No. The Theory of Evolution is not in crisis and I get a bit tired of reading that it is - and never from evolutionary biologists, it seems. For some reason, a select band of philosophers, engineers and computer scientists seem to believe that the whole edifice is being challenged and about to come crashing down - and they're not even all Creationists. (I'm not going to single any out here.) The fact is, the very statement that "The Theory of Evolution is in crisis" portrays a deeply flawed understanding.
There is no such thing as "The Theory of Evolution" unless you are referring to the observed fact that all extant life we know about evolved from a common ancestor (or ancestral population). Ironically, this is the bit of evolutionary theory that is furthest from crisis - it is an observation that is so well supported that it is seems incredibly unlikely to ever be overturned.

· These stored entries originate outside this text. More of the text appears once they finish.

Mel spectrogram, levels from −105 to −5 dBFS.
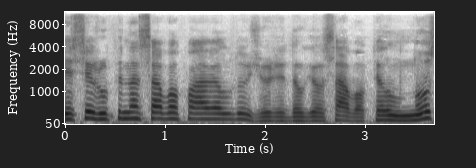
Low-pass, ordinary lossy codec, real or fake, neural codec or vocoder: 10.8 kHz; AAC, 48 kbps; fake; codec, 44.1 kHz, 7.8 kbps, DAC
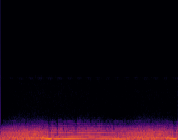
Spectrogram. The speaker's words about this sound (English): can you please ring the alarm?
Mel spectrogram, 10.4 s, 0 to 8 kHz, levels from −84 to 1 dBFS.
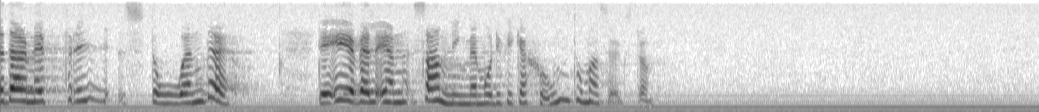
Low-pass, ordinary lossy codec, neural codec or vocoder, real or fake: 7.2 kHz; none; none; real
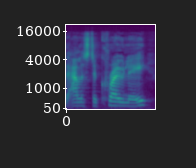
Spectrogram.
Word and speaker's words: Aleister Crowley: There are also some that say he was friends with Aleister Crowley. That's how you pronounce his name.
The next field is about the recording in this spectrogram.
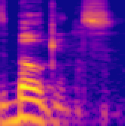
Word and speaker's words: Bogans: Oh, Bogans. Okay, I thought it was Bogus. – It's Bogans. – Keith Bogans. – How you spell that? B-O-G-U-S? – You know how to spell it, nigga.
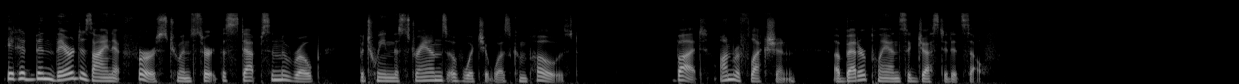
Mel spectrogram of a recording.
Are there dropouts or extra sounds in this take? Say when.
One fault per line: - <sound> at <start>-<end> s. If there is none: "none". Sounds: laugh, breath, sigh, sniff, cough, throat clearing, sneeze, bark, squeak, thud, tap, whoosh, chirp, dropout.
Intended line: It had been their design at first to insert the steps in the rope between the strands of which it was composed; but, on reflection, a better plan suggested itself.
none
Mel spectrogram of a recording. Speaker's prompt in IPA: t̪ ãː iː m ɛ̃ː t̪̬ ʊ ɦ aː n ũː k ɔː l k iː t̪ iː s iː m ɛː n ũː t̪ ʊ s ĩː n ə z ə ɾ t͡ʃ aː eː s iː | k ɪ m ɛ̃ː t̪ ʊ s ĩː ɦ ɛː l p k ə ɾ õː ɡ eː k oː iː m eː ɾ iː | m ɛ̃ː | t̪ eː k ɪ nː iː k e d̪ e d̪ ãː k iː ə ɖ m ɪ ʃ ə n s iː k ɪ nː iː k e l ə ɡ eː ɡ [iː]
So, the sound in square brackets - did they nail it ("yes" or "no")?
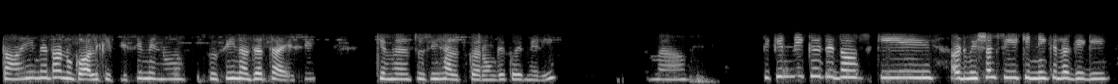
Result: yes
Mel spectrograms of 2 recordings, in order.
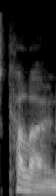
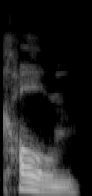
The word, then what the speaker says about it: Köln: Is that how you pronounce Cologne, or is it Köln? Köln. In Germany, you speak it Köln. Köln. It's pronounced in Germany Köln. Yeah, and the foreign people say Cologne.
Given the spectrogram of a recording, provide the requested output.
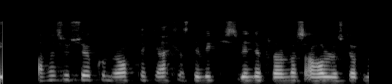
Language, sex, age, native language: Icelandic, female, 60-69, Icelandic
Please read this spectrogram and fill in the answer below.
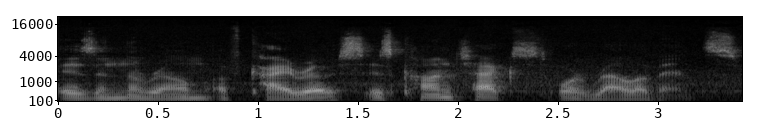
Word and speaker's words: Kairos: if most of us don't know how to pronounce this word. So let's all say it. Kairos.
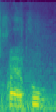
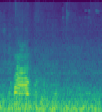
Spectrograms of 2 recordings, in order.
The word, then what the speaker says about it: Kweku: But then his original name is Kweku, my name, a Wednesday born. Because the English couldn't pronounce the original name correctly, they anglicized and corrupted the name Kweku to Kwaku.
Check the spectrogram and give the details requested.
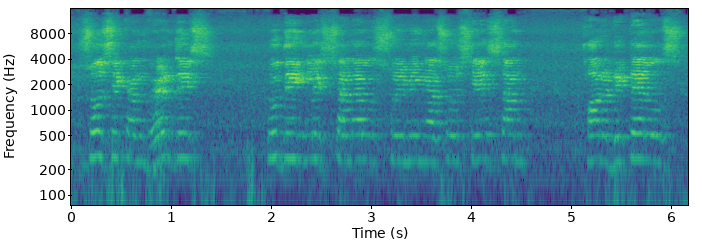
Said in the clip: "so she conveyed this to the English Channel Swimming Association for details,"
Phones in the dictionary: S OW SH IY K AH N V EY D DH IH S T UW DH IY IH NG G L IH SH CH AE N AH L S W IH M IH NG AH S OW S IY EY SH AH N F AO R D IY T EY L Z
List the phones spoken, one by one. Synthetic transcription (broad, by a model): S OW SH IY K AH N B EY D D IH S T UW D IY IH NG G L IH S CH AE N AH L S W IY M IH NG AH S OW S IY EY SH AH N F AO R D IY T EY L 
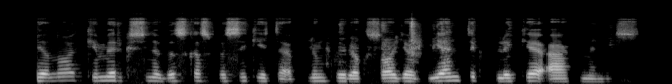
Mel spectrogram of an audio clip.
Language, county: Lithuanian, Klaipėda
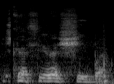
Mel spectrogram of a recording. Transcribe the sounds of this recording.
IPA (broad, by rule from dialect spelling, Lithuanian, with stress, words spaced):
ˈkɐs iːˈrɐ ˈʃʲiːbɐ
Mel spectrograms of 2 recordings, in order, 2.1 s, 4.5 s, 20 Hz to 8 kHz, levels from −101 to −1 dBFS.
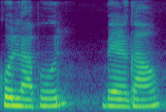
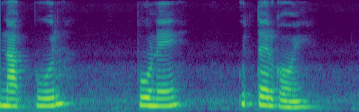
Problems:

Science is sometimes over-turned in the light of new evidence - and that possibility always remains - but we believe the things we do for a reason and, as science progresses, we get less wrong and less likely to have a major "paradigm change" or "crisis".

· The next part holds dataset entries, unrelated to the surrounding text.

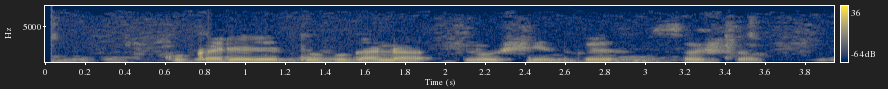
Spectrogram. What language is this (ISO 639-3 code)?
kin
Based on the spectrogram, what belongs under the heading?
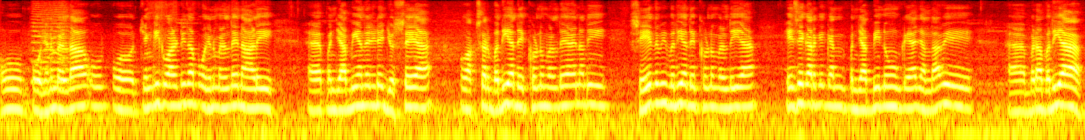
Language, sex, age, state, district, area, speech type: Punjabi, male, 45-60, Punjab, Shaheed Bhagat Singh Nagar, rural, spontaneous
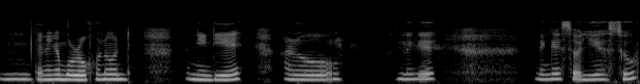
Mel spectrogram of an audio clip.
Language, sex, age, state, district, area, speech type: Assamese, female, 18-30, Assam, Sivasagar, rural, spontaneous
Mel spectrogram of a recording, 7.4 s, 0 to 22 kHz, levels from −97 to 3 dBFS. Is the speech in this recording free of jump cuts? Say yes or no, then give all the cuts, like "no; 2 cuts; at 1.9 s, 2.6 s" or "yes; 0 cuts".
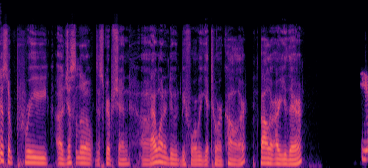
no; 5 cuts; at 1.0 s, 1.9 s, 3.0 s, 3.6 s, 5.1 s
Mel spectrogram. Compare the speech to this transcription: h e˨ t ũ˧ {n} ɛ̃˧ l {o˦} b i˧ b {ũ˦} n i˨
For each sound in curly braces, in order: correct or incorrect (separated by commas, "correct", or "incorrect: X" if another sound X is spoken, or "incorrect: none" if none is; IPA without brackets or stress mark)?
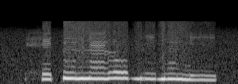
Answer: correct, correct, incorrect: ũ˧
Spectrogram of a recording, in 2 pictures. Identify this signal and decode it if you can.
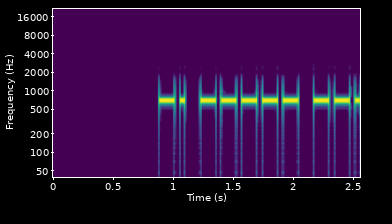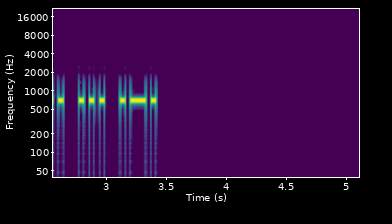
Morse code, heard as a keyed tone, about 28 wpm, 700 Hz. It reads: N0ZSR
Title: USA Call Signs 28wpm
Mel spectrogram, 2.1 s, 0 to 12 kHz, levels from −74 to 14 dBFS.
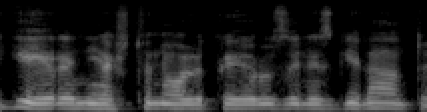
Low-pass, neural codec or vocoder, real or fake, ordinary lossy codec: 10.8 kHz; codec, 44.1 kHz, 2.6 kbps, SNAC; fake; MP3, 64 kbps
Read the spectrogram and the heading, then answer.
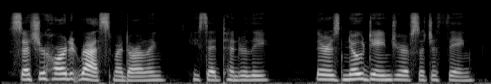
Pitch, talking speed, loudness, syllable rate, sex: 210 Hz, 220 wpm, -20 LUFS, 5.7 syllables/s, female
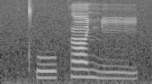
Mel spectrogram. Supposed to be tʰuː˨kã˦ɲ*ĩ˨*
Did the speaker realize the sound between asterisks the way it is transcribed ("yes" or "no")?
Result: no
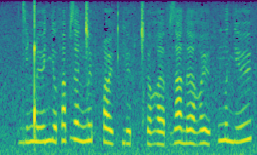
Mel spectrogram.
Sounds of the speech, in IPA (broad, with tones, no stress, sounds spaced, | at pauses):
dʲ ø˧˥ ŋ͡ǃ øː˧˥ nʲ ɔ˦˨ f a˧˥ p z ɜ˦˨ ŋ͡ǀ ø˧˥ f q øː˦˨ kʰ j ø˦˨ f ǀʰ ɵ˧˥ ʁ ɜː˦˨ f z a˦˨ n ɜ˦˨ ʁ ø˦˨ | n o˦˨ nʲ øː˧˥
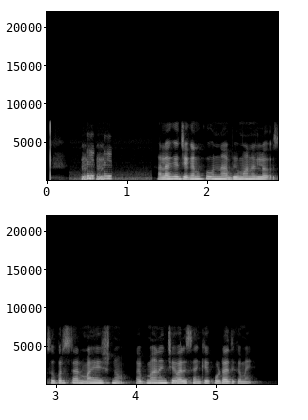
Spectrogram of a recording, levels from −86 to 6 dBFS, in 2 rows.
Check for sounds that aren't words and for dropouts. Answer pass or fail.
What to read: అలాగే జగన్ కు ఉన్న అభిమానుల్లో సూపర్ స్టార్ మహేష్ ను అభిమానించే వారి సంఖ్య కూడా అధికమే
fail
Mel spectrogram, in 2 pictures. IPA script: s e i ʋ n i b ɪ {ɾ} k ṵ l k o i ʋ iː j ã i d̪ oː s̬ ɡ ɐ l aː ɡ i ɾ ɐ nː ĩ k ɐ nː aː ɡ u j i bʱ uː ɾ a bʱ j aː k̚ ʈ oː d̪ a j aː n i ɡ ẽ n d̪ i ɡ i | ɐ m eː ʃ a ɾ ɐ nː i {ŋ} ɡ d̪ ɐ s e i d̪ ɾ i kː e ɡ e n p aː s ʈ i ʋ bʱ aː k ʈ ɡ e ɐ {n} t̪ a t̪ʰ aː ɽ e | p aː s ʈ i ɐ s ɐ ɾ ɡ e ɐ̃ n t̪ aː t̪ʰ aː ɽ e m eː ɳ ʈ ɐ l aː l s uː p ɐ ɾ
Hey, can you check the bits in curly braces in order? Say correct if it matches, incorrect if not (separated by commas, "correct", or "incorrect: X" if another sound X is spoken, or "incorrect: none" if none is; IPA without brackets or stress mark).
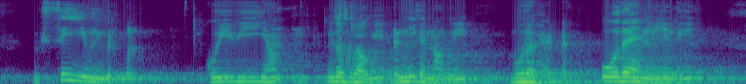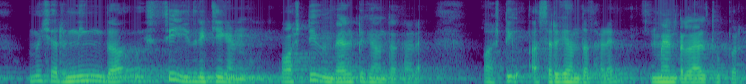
incorrect: l, correct, correct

"The Theory of Evolution" cannot be in crisis because it is not a single entity. Like the Trinity, it is three in one. In addition to the factual observation that evolution has happened (and even most Intelligent Design advocates seem to accept this), there is evolutionary theory, yes, but this is a body of theories explaining the mechanisms of evolution, not one single theory. There are a few core ideas - such as gene-centric evolution and inclusive fitness being key for understanding adaptation, and most evolutionary change at the genetic level being selectively neutral - but many of the subtle details are still being worked out and debated. This is not a crisis, it is science. Lastly, there is the historical aspect of evolution - how and why did the particular observed trajectory of evolution happen. This is the hardest one of all to get a good answer about because, just like human history, we will never really know. We can't go back and see. Also like human history, we know there are random factors and rare chance events at play, which makes conclusive answers harder still. It's still interesting to propose and test ideas - just because we cannot know, we can still have plausible and implausible explanations based on the evidence. (A global flood around 6000 years ago is implausible given the data, for example.)

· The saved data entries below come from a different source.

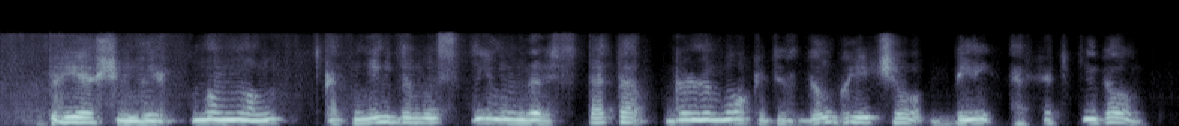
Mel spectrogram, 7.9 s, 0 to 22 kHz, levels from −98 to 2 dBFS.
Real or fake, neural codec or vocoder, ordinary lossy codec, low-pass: fake; codec, 16 kHz, 1 kbps, FreqCodec, smaller model; AAC, 48 kbps; 7.2 kHz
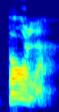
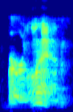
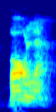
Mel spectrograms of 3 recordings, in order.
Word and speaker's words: Berlin: it's spelled like Berlin but locally it is pronounced Berlin I would have to say it's clearly named after the city in Germany Berlin but it is pronounced locally Berlin but that is a big riving tourist town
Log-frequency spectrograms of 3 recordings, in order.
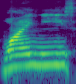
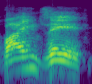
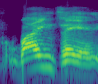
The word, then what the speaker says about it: Wannsee: At the actual Wanese. How do I pronounce it? I'm sorry. Wannsee. No, Wannsee. It's like wine. Gotcha. It's like wine. Wannsee. It's a seer.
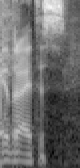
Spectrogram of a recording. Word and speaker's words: Giedraitis: You know, I might mess up the name, but Gytiraitis? Oh, Brotas Giedraitis.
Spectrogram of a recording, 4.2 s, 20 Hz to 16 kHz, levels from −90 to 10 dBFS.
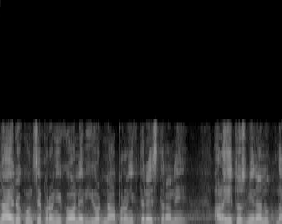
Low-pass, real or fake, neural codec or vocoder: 7.2 kHz; real; none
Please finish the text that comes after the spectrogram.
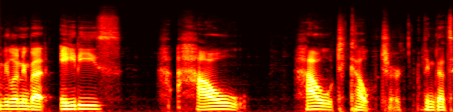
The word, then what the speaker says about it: haute: Haute. That's how you pronounce it. I guess H-A-U becomes O.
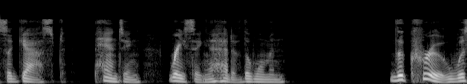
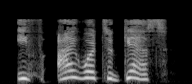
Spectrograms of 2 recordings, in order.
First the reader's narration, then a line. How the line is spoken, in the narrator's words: Simon yelled over the wailing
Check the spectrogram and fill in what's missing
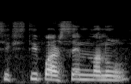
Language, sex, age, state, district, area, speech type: Assamese, male, 60+, Assam, Golaghat, rural, spontaneous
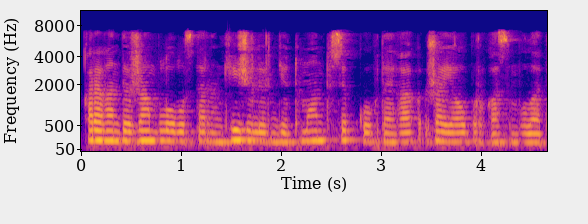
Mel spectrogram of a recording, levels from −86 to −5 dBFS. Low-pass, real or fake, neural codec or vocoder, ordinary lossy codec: 7.2 kHz; real; none; AAC, 32 kbps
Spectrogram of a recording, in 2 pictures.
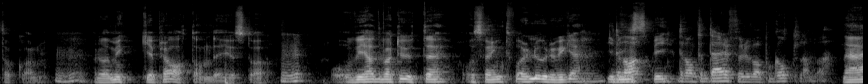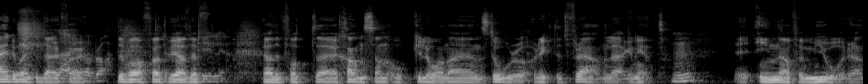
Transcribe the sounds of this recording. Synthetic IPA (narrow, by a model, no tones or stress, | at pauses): st̪ɔkʰhɔ̰lmɔd̪ɛvaɾmʏkːəpʰɾɑːt̪aɔ̰md̪ɛjɵ̰st̪̚d̪o̰ː | ɔvɪhad̪ːəvaʈːʉ̟ːt̪əɔsvɛŋt̪voːɾalɵɾvɪɡaɪlisbid̪ɛvaɾɪnt̪əd̪æɾfœɖɵvaɾpʰɔɡɔt̪la̰nd̪va̰nɛɪd̪ɛvaɾɪnt̪əd̪æɾfœɾd̪ɛvaɾfœɾat̪vɪhad̪ːəlvɪhad̪ːəfɔt̪ːɧansənɔkloːnaɛnst̪uːɾɔɾɪk̚t̪ɪt̪fɾɛːnlɛːɡənheːt̪ | ɪnːanfœːɾmjuːɾə̰n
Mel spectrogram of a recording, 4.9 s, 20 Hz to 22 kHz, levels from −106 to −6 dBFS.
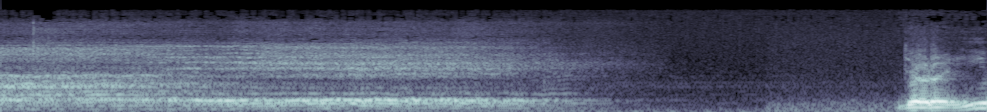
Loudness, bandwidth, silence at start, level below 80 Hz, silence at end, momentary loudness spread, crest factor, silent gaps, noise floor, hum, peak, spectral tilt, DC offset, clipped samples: -26 LUFS; 11 kHz; 0 s; -56 dBFS; 0 s; 19 LU; 18 dB; none; -57 dBFS; none; -8 dBFS; -6 dB/octave; under 0.1%; under 0.1%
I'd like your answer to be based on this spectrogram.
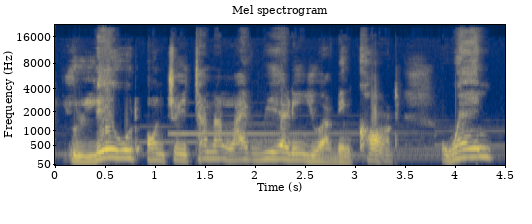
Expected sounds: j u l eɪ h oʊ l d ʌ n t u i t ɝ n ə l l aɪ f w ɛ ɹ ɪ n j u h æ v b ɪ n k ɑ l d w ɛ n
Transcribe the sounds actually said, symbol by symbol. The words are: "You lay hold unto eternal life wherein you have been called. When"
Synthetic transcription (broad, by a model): j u l eɪ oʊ d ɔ n t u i t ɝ n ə l l aɪ f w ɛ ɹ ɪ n j u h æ v b ɪ n k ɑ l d w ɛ n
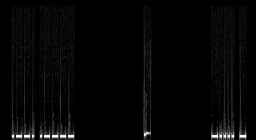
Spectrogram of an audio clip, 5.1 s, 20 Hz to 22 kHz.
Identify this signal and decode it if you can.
Morse code, heard as a keyed tone, about 30 wpm, 700 Hz. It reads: P1 6T
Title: Single-Letter Single-Number 30wpm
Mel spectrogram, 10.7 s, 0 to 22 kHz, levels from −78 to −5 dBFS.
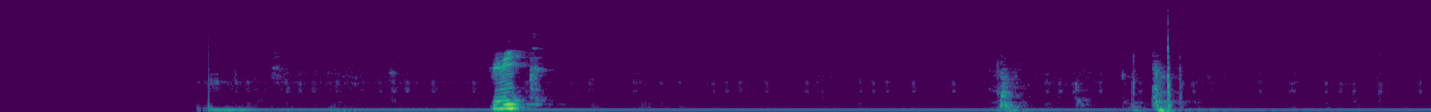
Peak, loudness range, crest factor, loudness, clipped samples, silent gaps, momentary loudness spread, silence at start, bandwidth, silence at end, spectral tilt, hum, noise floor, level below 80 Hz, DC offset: -12 dBFS; 19 LU; 28 dB; -33 LUFS; under 0.1%; none; 26 LU; 1.55 s; 15.5 kHz; 1.95 s; -7.5 dB/octave; none; -58 dBFS; -54 dBFS; under 0.1%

A few different potential causes for crisis have been raised and dispatched over the years but one example that seems to recur is the old chestnut of epigenetics. Epigenetics is interesting but does not threaten evolution as a whole. It does have an impact on how we understand about adaptation and, in particular, the effect of "nature versus nurture" on phenotype (though not always in the direction people imagine). It certainly makes life complicated when you study responses to environmental change. I am yet to be convinced that epigenetics seriously challenges any of the core understanding of how evolution happened, however, just as learnt behavioural traits and any other environmentally-influenced phenotypes have not.
The point is that epigenetic markers are erased and rewritten on very short time-scales, whereas the epigenetic machinery and DNA code recognised by that machinery is not and thus, in line with other features of organismal biology, it is a system that has evolved like any other. (The environment is not reaching out and directly making a modification - it is triggering an epigenetic response, which is encoded by the genome.) It may shift the target of evolution to variation in an epigenetic response rather than direct genetic variation of the trait itself (or, more likely, a combination of the two) but it is not qualitatively any different.
When challenged, those proclaiming a "crisis" sometimes admit exaggeration but argue that biologists are in danger of being complacent about evolution, so it should be challenged in this OTT style. Well, I disagree with this sentiment too and such statements again reveal a deep lack of understanding of what evolutionary theory is to an evolutionary biologist - a tangled, complex web of ideas to be appreciated, examined and torn apart as necessary, not some kind of creed of rule book to rally around. To call "crisis" an exaggeration is an understatement of staggering proportions. To accuse biologists of being complacent is just wrong.
As a "front-line" evolutionary biologist, trying to keep up with all the data coming through from projects like ENCODE, I can assure you that we are not "complacent" about any aspect of evolutionary theory. (Except, possibly, the fact that evolution happened.) No good scientist is ever complacent. Doubt and criticism are our core over-riding principles. What we are - and rightly so - is cautious. Great claims need great evidence. New ideas also need to fit with all the existing data as well as the exciting new stuff. For this reason, Jerry Coyne is entirely and absolutely right to explain all these things within a gene-centred framework and that framework still works (as long as you understand what is meant by "gene" in that context).
Finally, when a fantastic new discovery is tested, double-tested and validated, it is accepted and becomes part of the joyous "poetry of reality" as Dawkins put it. Even here, there is no crisis. Evolutionary theory moves on but, like all good science, it does so slowly and carefully, not in a series of knee-jerk paradigm shifts that ignore the fact that we have our current understanding for a reason - and that reason is past experiments and past data that still need explaining under any new framework.